_The task:_
Quote the records below in full, exactly as given, with the images taken out.

_Records shown:_
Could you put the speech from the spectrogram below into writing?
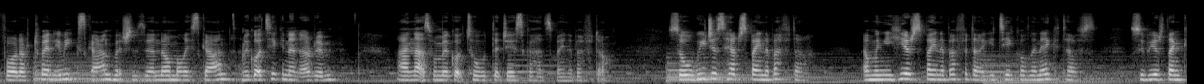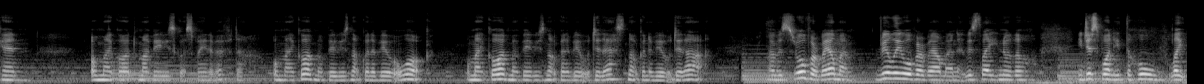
For our 20 week scan, which is the anomaly scan, we got taken into a room and that's when we got told that Jessica had spina bifida. So we just heard spina bifida. And when you hear spina bifida, you take all the negatives. So we're thinking, oh my God, my baby's got spina bifida. Oh my God, my baby's not going to be able to walk. Oh my God, my baby's not going to be able to do this, not going to be able to do that. It was overwhelming, really overwhelming. It was like, you know, the, you just wanted the whole, like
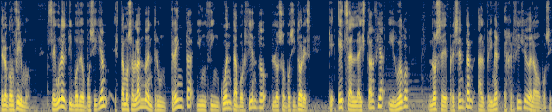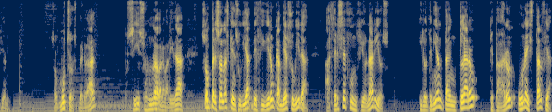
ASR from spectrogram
Te lo confirmo, según el tipo de oposición, estamos hablando entre un 30 y un 50% los opositores que echan la instancia y luego no se presentan al primer ejercicio de la oposición. Son muchos, ¿verdad? Pues sí, son una barbaridad. Son personas que en su día decidieron cambiar su vida, hacerse funcionarios. Y lo tenían tan claro que pagaron una instancia.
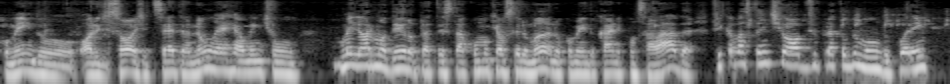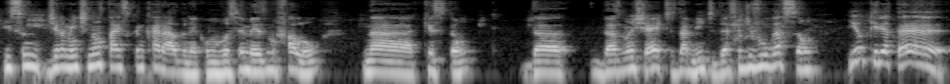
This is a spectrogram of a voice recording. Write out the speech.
comendo óleo de soja, etc, não é realmente um melhor modelo para testar como que é o ser humano comendo carne com salada, fica bastante óbvio para todo mundo. Porém, isso geralmente não está escancarado, né? Como você mesmo falou na questão da, das manchetes, da mídia, dessa divulgação. E eu queria até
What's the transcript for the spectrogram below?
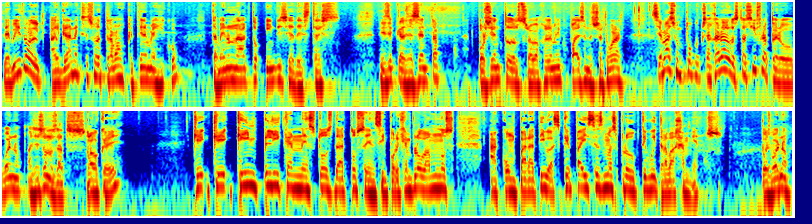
Debido al, gran exceso de trabajo que tiene México, también un alto índice de estrés. Dice que el 60% de los trabajadores de México padecen estrés laboral. Se me hace un poco exagerado esta cifra, pero bueno, así son los datos. Ok. ¿Qué, qué, qué implican estos datos en sí? Por ejemplo, vámonos a comparativas. ¿Qué país es más productivo y trabaja menos? Pues bueno,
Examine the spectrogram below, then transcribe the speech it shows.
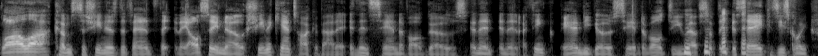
Lala comes to Scheana's defense. They, they all say no. Scheana can't talk about it, and then Sandoval goes, and then and then I think Andy goes. Sandoval, do you have something to say? Because he's going.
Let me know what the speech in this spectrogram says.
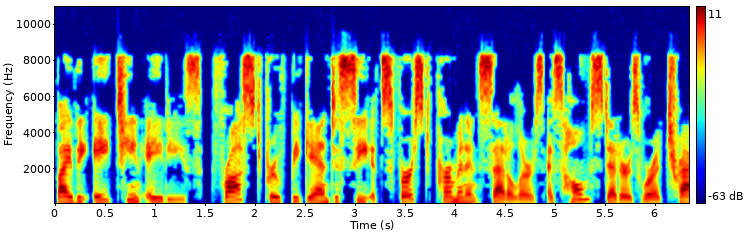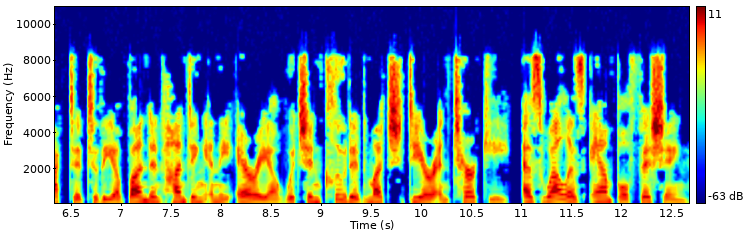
By the 1880s, Frostproof began to see its first permanent settlers as homesteaders were attracted to the abundant hunting in the area which included much deer and turkey, as well as ample fishing.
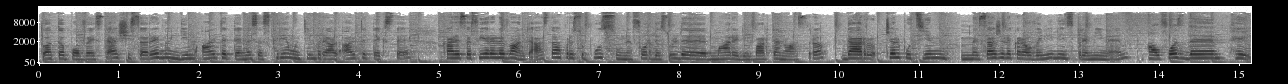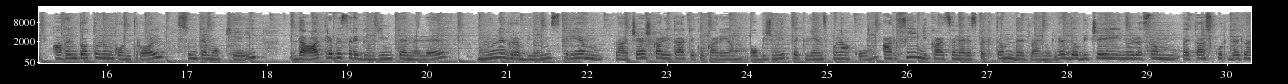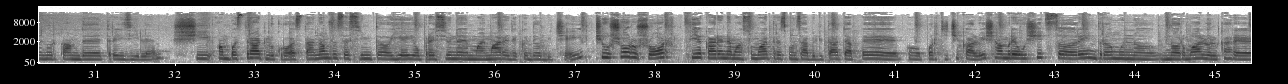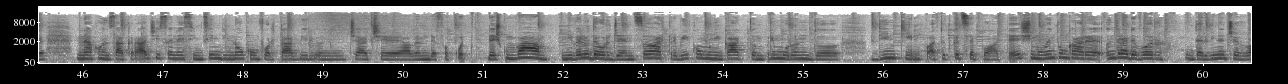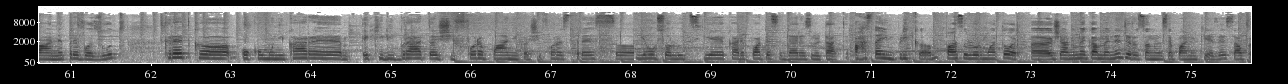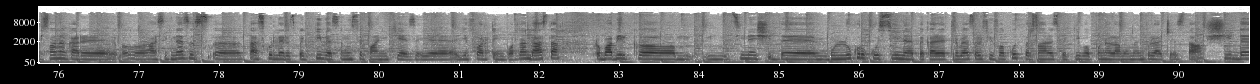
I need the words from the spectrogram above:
toată povestea și să regândim alte teme, să scriem în timp real alte texte care să fie relevante. Asta a presupus un efort destul de mare din partea noastră, dar cel puțin mesajele care au venit dinspre mine au fost de hei, avem totul în control, suntem ok, da, trebuie să regândim temele nu ne grăbim, scriem la aceeași calitate cu care i-am obișnuit pe clienți până acum. Ar fi indicat să ne respectăm deadline-urile. De obicei, noi lăsăm pe task-uri deadline-uri cam de 3 zile și am păstrat lucrul ăsta. N-am vrut să simtă ei o presiune mai mare decât de obicei și ușor, ușor, fiecare ne-am asumat responsabilitatea pe uh, părticica lui și am reușit să reintrăm în uh, normalul care ne-a consacrat și să ne simțim din nou confortabil în ceea ce avem de făcut. Deci, cumva, nivelul de urgență ar trebui comunicat, în primul rând, din timp, atât cât se poate și în momentul în care, într-adevăr, intervine ceva neprevăzut, Cred că o comunicare echilibrată și fără panică și fără stres e o soluție care poate să dea rezultate. Asta implică pasul următor uh, și anume ca managerul să nu se panicheze sau persoana care uh, asignează uh, tascurile respective să nu se panicheze. E, e foarte important, dar asta Probabil că ține și de un lucru cu sine pe care trebuia să-l fi făcut persoana respectivă până la momentul acesta și de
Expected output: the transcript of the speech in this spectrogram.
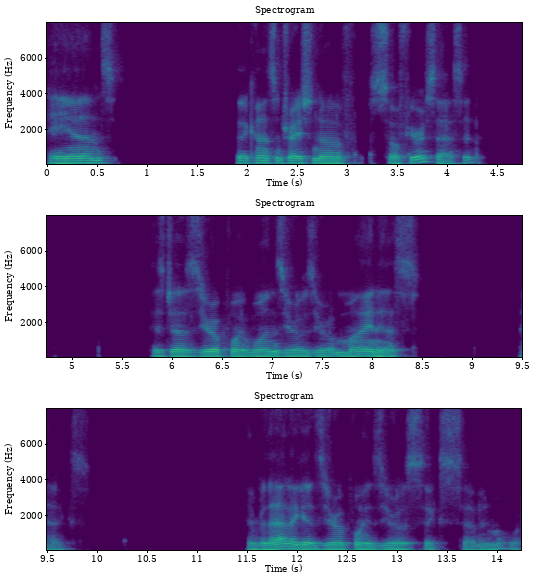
and the concentration of sulfurous acid is just 0 0.100 minus x. And for that, I get 0 0.067 molar.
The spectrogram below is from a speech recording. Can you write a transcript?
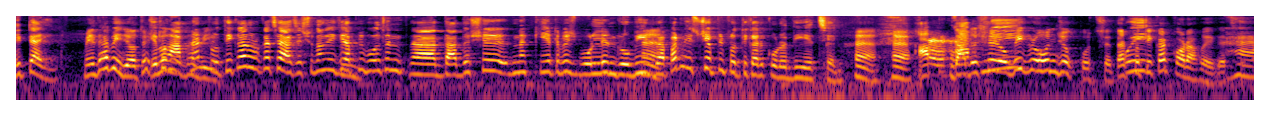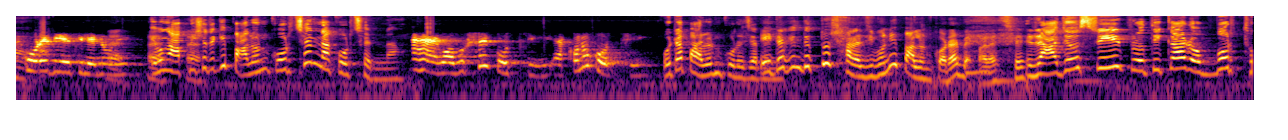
এটাই। মেধাবী যথেষ্ট এবং আপনার প্রতিকার ওর কাছে আছে। সুতরাং এই যে আপনি বলছেন দ্বাদশে না কি এটা বেশ বললেন রবির হ্যাঁ। ব্যাপার নিশ্চয়ই আপনি প্রতিকার করে দিয়েছেন। হ্যাঁ হ্যাঁ। আপ- দ্বাদশের আপনি- অভিগ্রহণ যোগ করছে তার প্রতিকার করা হয়ে গেছে। হ্যাঁ। করে দিয়েছিলেন উনি। হ্যাঁ, এবং আপনি হ্যাঁ। সেটা কি পালন করছেন না করছেন না? হ্যাঁ অবশ্যই করছি এখনও করছি। ওটা পালন করে যাবেন। এটা কিন্তু একটু সারা জীবনই পালন করার ব্যাপার আছে। রাজশ্রীর প্রতিকার অভ্যর্থ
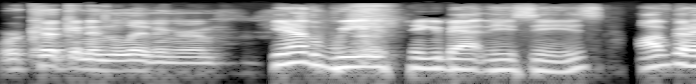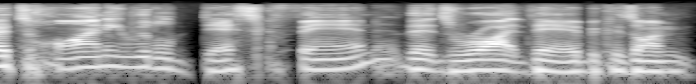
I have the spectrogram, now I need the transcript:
we're cooking in the living room. You know the weirdest thing about this is I've got a tiny little desk fan that's right there because I'm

_Result of the exercise:_
Could you put the speech from the spectrogram below into writing?
For our 20 week scan, which is the anomaly scan, we got taken into a room and that's when we got told that Jessica had spina bifida. So we just heard spina bifida. And when you hear spina bifida, you take all the negatives. So we're thinking, oh my God, my baby's got spina bifida. Oh my God, my baby's not going to be able to walk. Oh my God, my baby's not going to be able to do this, not going to be able to do that. It was overwhelming, really overwhelming. It was like, you know, the, you just wanted the whole, like
ASR from spectrogram
Te lo confirmo, según el tipo de oposición, estamos hablando entre un 30 y un 50% los opositores que echan la instancia y luego no se presentan al primer ejercicio de la oposición. Son muchos, ¿verdad? Pues sí, son una barbaridad. Son personas que en su día decidieron cambiar su vida, hacerse funcionarios. Y lo tenían tan claro que pagaron una instancia.
This is a spectrogram of a voice recording. Write out the speech.
comendo óleo de soja, etc, não é realmente um melhor modelo para testar como que é o ser humano comendo carne com salada, fica bastante óbvio para todo mundo. Porém, isso geralmente não está escancarado, né? Como você mesmo falou na questão da, das manchetes, da mídia, dessa divulgação. E eu queria até
What's the transcript for the spectrogram below?
Debido al, gran exceso de trabajo que tiene México, también un alto índice de estrés. Dice que el 60% de los trabajadores de México padecen estrés laboral. Se me hace un poco exagerado esta cifra, pero bueno, así son los datos. Ok. ¿Qué, qué, qué implican estos datos en sí? Por ejemplo, vámonos a comparativas. ¿Qué país es más productivo y trabaja menos? Pues bueno,
Examine the spectrogram below, then transcribe the speech it shows.
Lala comes to Scheana's defense. They, they all say no. Scheana can't talk about it, and then Sandoval goes, and then and then I think Andy goes. Sandoval, do you have something to say? Because he's going.
Let me know what the speech in this spectrogram says.
By the 1880s, Frostproof began to see its first permanent settlers as homesteaders were attracted to the abundant hunting in the area which included much deer and turkey, as well as ample fishing.
I need the words from the spectrogram above:
toată povestea și să regândim alte teme, să scriem în timp real alte texte care să fie relevante. Asta a presupus un efort destul de mare din partea noastră, dar cel puțin mesajele care au venit dinspre mine au fost de hei, avem totul în control, suntem ok, da, trebuie să regândim temele nu ne grăbim, scriem la aceeași calitate cu care i-am obișnuit pe clienți până acum. Ar fi indicat să ne respectăm deadline-urile. De obicei, noi lăsăm pe task-uri deadline-uri cam de 3 zile și am păstrat lucrul ăsta. N-am vrut să simtă ei o presiune mai mare decât de obicei și ușor, ușor, fiecare ne-am asumat responsabilitatea pe uh, părticica lui și am reușit să reintrăm în uh, normalul care ne-a consacrat și să ne simțim din nou confortabil în ceea ce avem de făcut. Deci, cumva, nivelul de urgență ar trebui comunicat, în primul rând, din timp, atât cât se poate și în momentul în care, într-adevăr, intervine ceva neprevăzut, Cred că o comunicare echilibrată și fără panică și fără stres e o soluție care poate să dea rezultate. Asta implică pasul următor uh, și anume ca managerul să nu se panicheze sau persoana care uh, asignează uh, tascurile respective să nu se panicheze. E, e foarte important, dar asta Probabil că ține și de un lucru cu sine pe care trebuia să-l fi făcut persoana respectivă până la momentul acesta și de
Expected output: the transcript of the speech in this spectrogram.
and the concentration of sulfurous acid is just 0 0.100 minus x. And for that, I get 0 0.067 molar.
The spectrogram below is from a speech recording. Can you write a transcript?
এটাই। মেধাবী যথেষ্ট এবং আপনার প্রতিকার ওর কাছে আছে। সুতরাং এই যে আপনি বলছেন দ্বাদশে না কি এটা বেশ বললেন রবির হ্যাঁ। ব্যাপার নিশ্চয়ই আপনি প্রতিকার করে দিয়েছেন। হ্যাঁ হ্যাঁ। আপ- দ্বাদশের আপনি- অভিগ্রহণ যোগ করছে তার প্রতিকার করা হয়ে গেছে। হ্যাঁ। করে দিয়েছিলেন উনি। হ্যাঁ, এবং আপনি হ্যাঁ। সেটা কি পালন করছেন না করছেন না? হ্যাঁ অবশ্যই করছি এখনও করছি। ওটা পালন করে যাবেন। এটা কিন্তু একটু সারা জীবনই পালন করার ব্যাপার আছে। রাজশ্রীর প্রতিকার অভ্যর্থ
I have the spectrogram, now I need the transcript:
we're cooking in the living room. You know the weirdest thing about this is I've got a tiny little desk fan that's right there because I'm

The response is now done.